Switching to a mainly plant-based diet can be good for your health and the planet – but are you getting enough protein? Here are some tasty (and surprising) ideas to help you up your intake
This article/content was originally published on theguardian.com as part of the ZENB and Guardian Labs Eat smarter campaign.
The vegan revolution is showing no signs of slowing down, with a record number of people taking part in this year’s Veganuary challenge and major supermarkets all reporting a surge in sales for vegan food during the pandemic. But you don’t have to stuff your fridge with meat-free sausages or eat a pack of walnuts a day to get your protein fix. Here are 10 tasty (and surprising) suggestions to fuel your plant-based diet.
Yes, the school dinner staple, loved or loathed by generations of children, is actually a rich source of protein. That’s because despite appearances, peas are not a vegetable at all, but a legume (plants that bear fruit that grows in pods).
They have 5.5 grams of protein per 100 grams, according to nutritionist Rohini Bajekal, and are also a rich source of vitamin K, which plays a role in blood clotting, and contain phytonutrients, which are beneficial for vision.
Whizz them up in a food processor to make a delicious pesto or eat them squashed on toast as an alternative to avocado.
Coconut flour – made from dried coconut flesh – is a common ingredient in Asian baking, as well as an excellent substitute for wheat flour in cookies, brownies, muffins and a range of other baked goods. It has 18 grams of protein per 100 grams, is high in fibre and is rich in iron.
Alex Ruani, a doctoral researcher in nutrition science education at University College London, says coconut flour also contains an important nutrient called manganese, which has strong antioxidant properties and is required for the healthy functioning of the brain and nervous system.
This Indonesian fermented soy product is similar to tofu, but because it is made from whole beans rather than curd its protein content is higher – 100 grams of tempeh has 20 grams of protein. That’s compared with 9 grams of protein in the same amount of tofu, according to the US Department of Agriculture.

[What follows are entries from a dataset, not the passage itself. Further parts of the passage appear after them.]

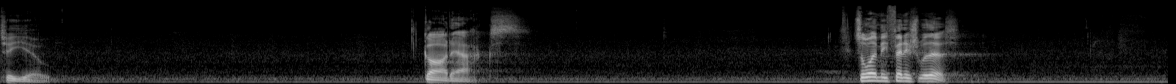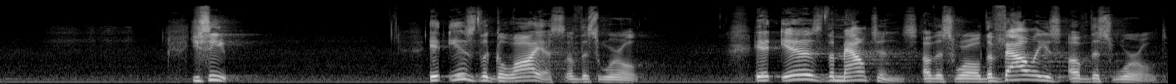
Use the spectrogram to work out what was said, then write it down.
to you. God acts. So let me finish with this. You see, it is the Goliaths of this world. It is the mountains of this world, the valleys of this world.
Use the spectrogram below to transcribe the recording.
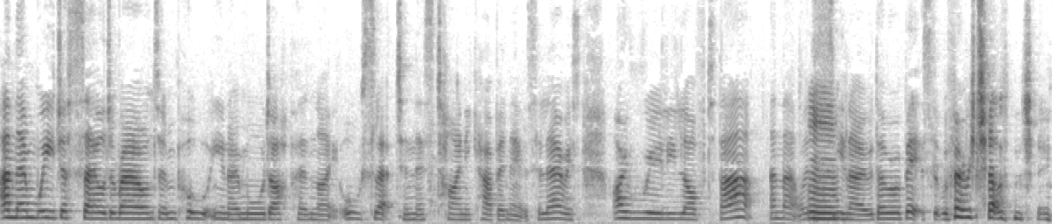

Bajekal says it is one of the healthiest sources of protein available, containing all nine essential amino acids. It’s a great substitute for meat and can be crumbled into sauces as a mince alternative for dishes such as bolognese.
These are ordinary rolled oats but less refined. They have a higher protein content than the porridge you’d buy in the supermarket. While 1 cup of your traditional oats has five grams of protein, pinhead oats have double that with roughly 10 grams.
They contain resistant starch which aids gut bacteria, and are great for adding to smoothies or making a delicious risotto.
If peas could feel, the previously mentioned garden variety would be green with envy at its yellow cousin’s protein superpowers. Usually dried rather than eaten fresh, they pack a powerful protein punch with 21 grams of protein in a 100 gram serving of cooked yellow split peas. They also contain important amino acids including isoleucine, leucine and valine, needed for building muscle.
When ground down into flour, the peas can be used as protein rich, gluten-free alternatives in favourites such as pizza, pancakes, smoothies and pasta – check out ZENB’s new yellow pea pasta range.
Lupin beans are a popular pickled snack in the Mediterranean, Latin America and north Africa. They have 36 grams of protein in a 100 gram serving – more than other popular legumes such as chickpeas.
Nutrition and wellbeing coach Paola Langella says they are high in iron and antioxidants. Due to their beta-glucan content they also have anti-inflammatory properties.
They taste similar to peas and you can eat them raw or cooked in a casserole. They can also be turned into a flour and used to make pancakes and bread.
This plant has a culinary history dating back to ancient Greece, and the fruit, which looks like a dark brown pea pod, tastes similar to chocolate. Unlike a bar of milk chocolate though, it is low fat, gluten free, high in fibre and, crucially, a source of protein – with around 4 grams per 100 gram serving.
It can be eaten as a snack on its own, turned into “chocolate” chips or added to your coffee as a sweetener.
This tasty bean is a popular ingredient in northern Italy where people make soups with it. It’s an ancient legume that is said to have been around longer than grain-based agriculture and is a rich protein source – 29 grams in a 100 gram serving. Langella says they are good for the heart, bones and muscles.
While containing less protein than lupin beans, this kitchen cupboard staple is still a protein powerhouse – it has 9 grams in every 100 grams. It’s also a good source of fibre, and low in fat. Incredibly versatile, use chickpeas in curries, salads, wraps and soup.
Hemp seeds[Text Wrapping Break]Hemp seeds are considered a complete protein source – meaning they contain all nine amino acids that the body needs. Ruani says some studies suggest they can even help reduce symptoms of the menopause, due to the presence of GLA, an Omega 6 fatty acid.
The seeds have a nutty flavour and are great to sprinkle on cereal, yoghurts or add to smoothies. Like almonds they can also be blended with water to make a milk. And no, you won’t get high.
Find out more about ZENB’s new yellow pea pasta range which is high in protein, fibre and potassium